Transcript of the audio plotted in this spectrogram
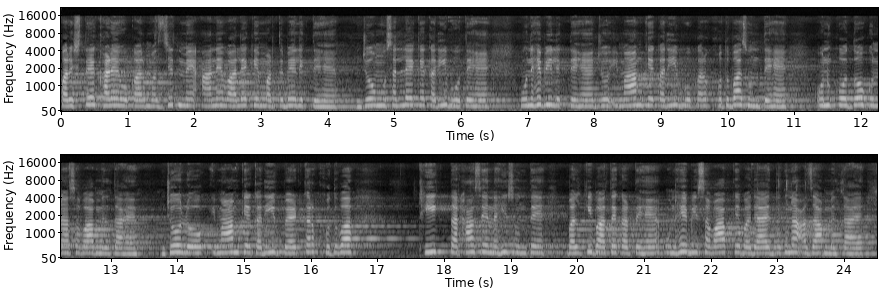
फरिश्ते खड़े होकर मस्जिद में आने वाले के मर्तबे लिखते हैं, जो मुसल्ले के करीब होते हैं, उन्हें भी लिखते हैं, जो इमाम के करीब होकर खुतबा सुनते हैं, उनको दो गुना सवाब मिलता है। जो लोग इमाम के करीब बैठकर खुतबा ठीक तरह से नहीं सुनते, बल्कि बातें करते हैं, उन्हें भी सवाब के बजाय दुगना अजाब मिलता है।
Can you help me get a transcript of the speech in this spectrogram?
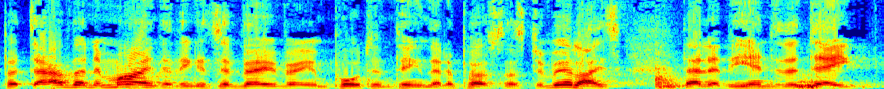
But to have that in mind, I think it's a very, very important thing that a person has to realize that at the end of the day,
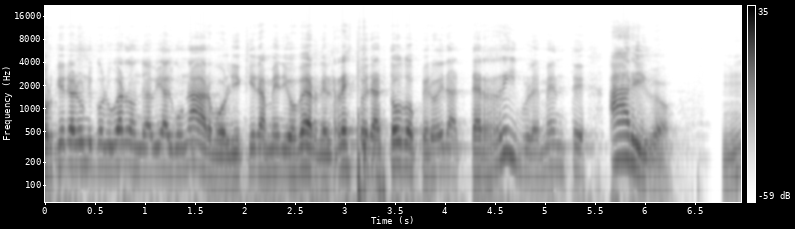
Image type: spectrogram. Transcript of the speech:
porque era el único lugar donde había algún árbol y que era medio verde. El resto era todo, pero era terriblemente árido. ¿Mm?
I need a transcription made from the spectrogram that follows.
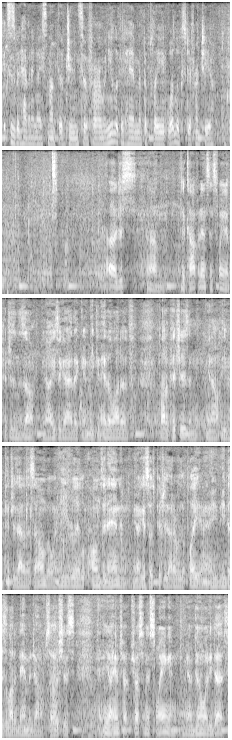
Hicks has been having a nice month of June so far. When you look at him at the plate, what looks different to you? Uh, just um, the confidence and swinging at pitches in the zone. You know, he's a guy that can he can hit a lot of a lot of pitches and you know even pitches out of the zone. But when he really hones it in and you know gets those pitches out over the plate, I mean, he, he does a lot of damage on them. So it's just you know him tr- trusting his swing and you know doing what he does.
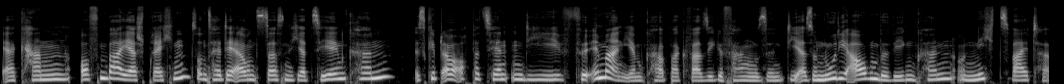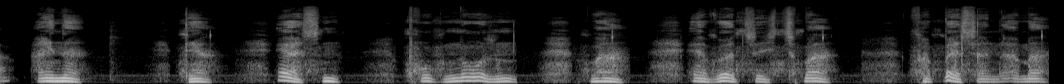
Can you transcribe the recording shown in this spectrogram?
Er kann offenbar ja sprechen, sonst hätte er uns das nicht erzählen können. Es gibt aber auch Patienten, die für immer in ihrem Körper quasi gefangen sind, die also nur die Augen bewegen können und nichts weiter. Eine der ersten Prognosen war, er wird sich zwar verbessern, aber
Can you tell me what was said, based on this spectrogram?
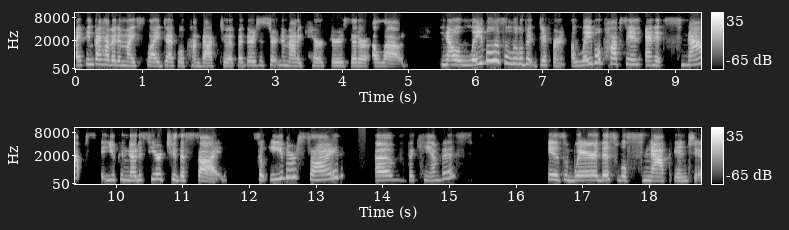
I think I have it in my slide deck. We'll come back to it, but there's a certain amount of characters that are allowed. Now a label is a little bit different. A label pops in and it snaps, you can notice here, to the side. So either side of the canvas is where this will snap into.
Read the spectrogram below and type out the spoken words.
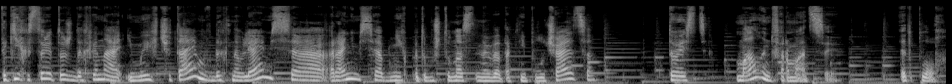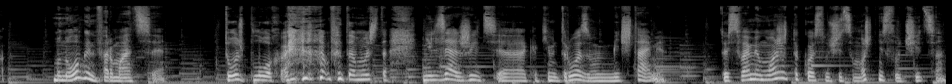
Таких историй тоже до хрена, и мы их читаем, вдохновляемся, ранимся об них, потому что у нас иногда так не получается. То есть мало информации — это плохо. Много информации тоже плохо, потому что нельзя жить э, какими-то розовыми мечтами. То есть с вами может такое случиться, может не случиться.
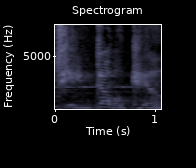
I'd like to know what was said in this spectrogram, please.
Team double kill.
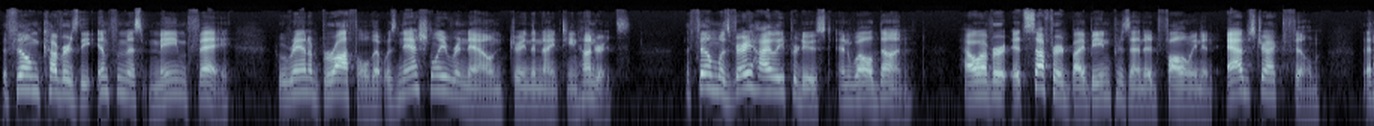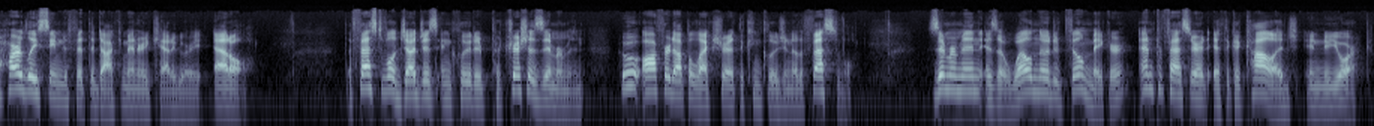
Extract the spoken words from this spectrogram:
The film covers the infamous Mame Faye, who ran a brothel that was nationally renowned during the 1900s. The film was very highly produced and well done. However, it suffered by being presented following an abstract film that hardly seemed to fit the documentary category at all. The festival judges included Patricia Zimmermann, who offered up a lecture at the conclusion of the festival. Zimmermann is a well-noted filmmaker and professor at Ithaca College in New York.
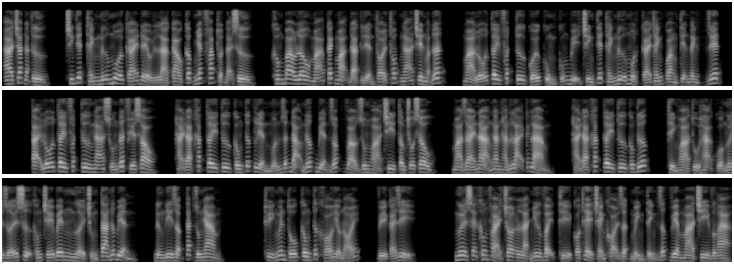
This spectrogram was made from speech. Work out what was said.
a chắc đạt tư, trinh tiết thánh nữ mỗi cái đều là cao cấp nhất pháp thuật đại sư, không bao lâu mã cách mạng đạt liền thoi thóp ngã trên mặt đất, mà lỗ tây phất tư cuối cùng cũng bị trinh tiết thánh nữ một cái thánh quang tiện đánh giết. Tại lỗ tây phất tư ngã xuống đất phía sau, hải đạt khắc tây tư công tức liền muốn dẫn đạo nước biển rót vào dung hỏa chi tâm chỗ sâu, mà giải nạ ngăn hắn lại cách làm, hải đạt khắc tây tư công tước thỉnh hòa thủ hạ của ngươi dưới sự khống chế bên người chúng ta nước biển, đừng đi dập tắt dung nham. Thủy nguyên tố công tức khó hiểu nói, vì cái gì? Ngươi sẽ không phải cho là như vậy thì có thể tránh khỏi giật mình tỉnh giấc viêm ma chi vương a.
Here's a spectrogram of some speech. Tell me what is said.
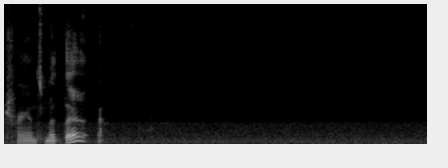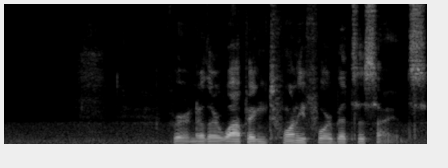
transmit that. For another whopping 24 bits of science.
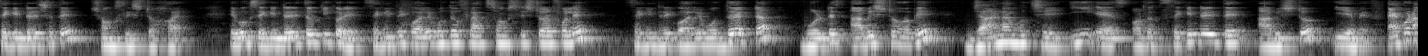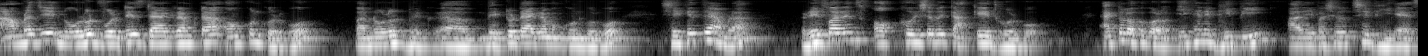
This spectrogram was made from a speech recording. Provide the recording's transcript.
সেকেন্ডারির সাথে সংশ্লিষ্ট হয়। এবং সেকেন্ডারিতেও কি করে? সেকেন্ডারি কয়েলের মধ্যেও ফ্লাক্স সংশ্লিষ্ট হওয়ার ফলে সেকেন্ডারি কয়েলের মধ্যে একটা ভোল্টেজ আবিষ্ট হবে, যার নাম হচ্ছে ইএস অর্থাৎ সেকেন্ডারিতে আবিষ্ট ইএমএফ এখন আমরা যে নোলোড ভোল্টেজ ডায়াগ্রামটা অঙ্কন করব, বা নোলোড ভেক্টর ডায়াগ্রাম অঙ্কন করব, সেক্ষেত্রে আমরা রেফারেন্স অক্ষ হিসেবে কাকে ধরব? একটা লক্ষ্য করো, এখানে ভিপি আর এই পাশে হচ্ছে ভিএস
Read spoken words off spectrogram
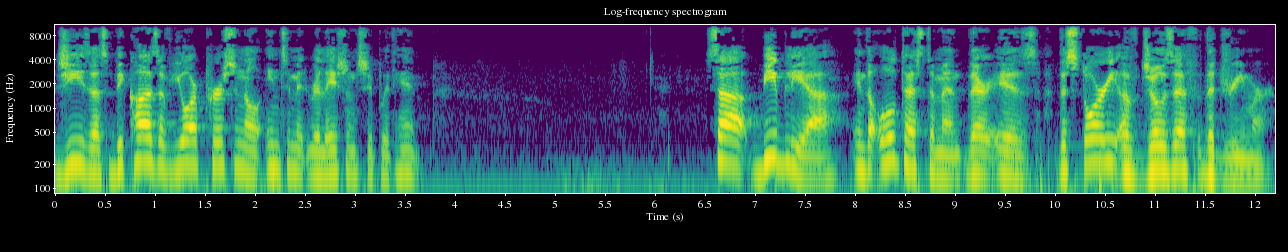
Jesus because of your personal, intimate relationship with Him. Sa Biblia, in the Old Testament, there is the story of Joseph the dreamer.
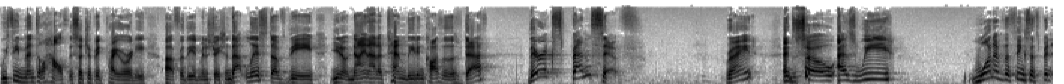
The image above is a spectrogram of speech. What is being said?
we see mental health is such a big priority uh, for the administration. That list of the, you know, nine out of 10 leading causes of death, they're expensive, right? And so, as we, one of the things that's been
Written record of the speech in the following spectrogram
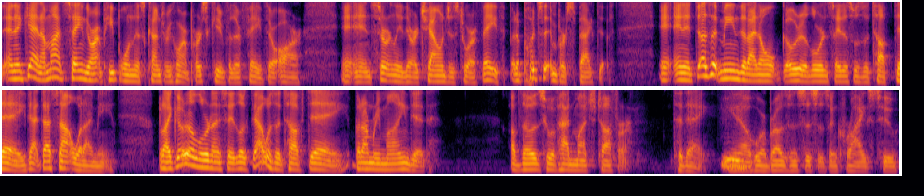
And again, I'm not saying there aren't people in this country who aren't persecuted for their faith. There are. And, and certainly there are challenges to our faith, but it puts it in perspective. And, and it doesn't mean that I don't go to the Lord and say this was a tough day. That, that's not what I mean. But I go to the Lord and I say, look, that was a tough day, but I'm reminded of those who have had much tougher today, mm. you know, who are brothers and sisters in Christ who,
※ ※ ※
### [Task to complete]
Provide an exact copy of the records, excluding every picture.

### [Answer for the task]
Transcript of the audio plotted in this spectrogram
फरिश्ते खड़े होकर मस्जिद में आने वाले के मर्तबे लिखते हैं, जो मुसल्ले के करीब होते हैं, उन्हें भी लिखते हैं, जो इमाम के करीब होकर खुतबा सुनते हैं, उनको दो गुना सवाब मिलता है। जो लोग इमाम के करीब बैठकर खुतबा ठीक तरह से नहीं सुनते, बल्कि बातें करते हैं, उन्हें भी सवाब के बजाय दुगना अजाब मिलता है।
Can you help me get a transcript of the speech in this spectrogram?
But to have that in mind, I think it's a very, very important thing that a person has to realize that at the end of the day,
Image type: spectrogram. Transcript of the speech:
porque era el único lugar donde había algún árbol y que era medio verde. El resto era todo, pero era terriblemente árido. ¿Mm?
I need a transcription made from the spectrogram that follows.
Hicks has been having a nice month of June so far. When you look at him at the plate, what looks different to you? Uh, just um, the confidence and swinging at pitches in the zone. You know, he's a guy that can he can hit a lot of a lot of pitches and you know even pitches out of the zone. But when he really hones it in and you know gets those pitches out over the plate, I mean, he, he does a lot of damage on them. So it's just you know him tr- trusting his swing and you know doing what he does.
Can you transcribe the recording shown in this spectrogram?
Er kann offenbar ja sprechen, sonst hätte er uns das nicht erzählen können. Es gibt aber auch Patienten, die für immer in ihrem Körper quasi gefangen sind, die also nur die Augen bewegen können und nichts weiter. Eine der ersten Prognosen war, er wird sich zwar verbessern, aber
Can you tell me what was said, based on this spectrogram?
I think I have it in my slide deck. We'll come back to it, but there's a certain amount of characters that are allowed. Now a label is a little bit different. A label pops in and it snaps, you can notice here, to the side. So either side of the canvas is where this will snap into.
Read the spectrogram below and type out the spoken words.
Таких историй тоже до хрена, и мы их читаем, вдохновляемся, ранимся об них, потому что у нас иногда так не получается. То есть мало информации — это плохо. Много информации тоже плохо, потому что нельзя жить э, какими-то розовыми мечтами. То есть с вами может такое случиться, может не случиться.
I'd like to know what was said in this spectrogram, please.
Team double kill.
Extract the spoken words from this spectrogram:
The film covers the infamous Mame Faye, who ran a brothel that was nationally renowned during the 1900s. The film was very highly produced and well done. However, it suffered by being presented following an abstract film that hardly seemed to fit the documentary category at all. The festival judges included Patricia Zimmermann, who offered up a lecture at the conclusion of the festival. Zimmermann is a well-noted filmmaker and professor at Ithaca College in New York.
This spectrogram was made from speech. Work out what was said.
a chắc đạt tư, trinh tiết thánh nữ mỗi cái đều là cao cấp nhất pháp thuật đại sư, không bao lâu mã cách mạng đạt liền thoi thóp ngã trên mặt đất, mà lỗ tây phất tư cuối cùng cũng bị trinh tiết thánh nữ một cái thánh quang tiện đánh giết. Tại lỗ tây phất tư ngã xuống đất phía sau, hải đạt khắc tây tư công tức liền muốn dẫn đạo nước biển rót vào dung hỏa chi tâm chỗ sâu, mà giải nạ ngăn hắn lại cách làm, hải đạt khắc tây tư công tước thỉnh hòa thủ hạ của ngươi dưới sự khống chế bên người chúng ta nước biển, đừng đi dập tắt dung nham. Thủy nguyên tố công tức khó hiểu nói, vì cái gì? Ngươi sẽ không phải cho là như vậy thì có thể tránh khỏi giật mình tỉnh giấc viêm ma chi vương a.
Here's a spectrogram of some speech. Tell me what is said.
transmit that. For another whopping 24 bits of science.
This spectrogram was made from a speech recording. Provide the recording's transcript.
সেকেন্ডারির সাথে সংশ্লিষ্ট হয়। এবং সেকেন্ডারিতেও কি করে? সেকেন্ডারি কয়েলের মধ্যেও ফ্লাক্স সংশ্লিষ্ট হওয়ার ফলে সেকেন্ডারি কয়েলের মধ্যে একটা ভোল্টেজ আবিষ্ট হবে, যার নাম হচ্ছে ইএস অর্থাৎ সেকেন্ডারিতে আবিষ্ট ইএমএফ এখন আমরা যে নোলোড ভোল্টেজ ডায়াগ্রামটা অঙ্কন করব, বা নোলোড ভেক্টর ডায়াগ্রাম অঙ্কন করব, সেক্ষেত্রে আমরা রেফারেন্স অক্ষ হিসেবে কাকে ধরব? একটা লক্ষ্য করো, এখানে ভিপি আর এই পাশে হচ্ছে ভিএস
Read spoken words off spectrogram
Jesus because of your personal, intimate relationship with Him. Sa Biblia, in the Old Testament, there is the story of Joseph the dreamer.
The image above is a spectrogram of speech. What is being said?
we see mental health is such a big priority uh, for the administration. That list of the, you know, nine out of 10 leading causes of death, they're expensive, right? And so, as we, one of the things that's been
Written record of the speech in the following spectrogram
And again, I'm not saying there aren't people in this country who aren't persecuted for their faith. There are. And, and certainly there are challenges to our faith, but it puts it in perspective. And, and it doesn't mean that I don't go to the Lord and say this was a tough day. That, that's not what I mean. But I go to the Lord and I say, look, that was a tough day, but I'm reminded of those who have had much tougher today, mm. you know, who are brothers and sisters in Christ who,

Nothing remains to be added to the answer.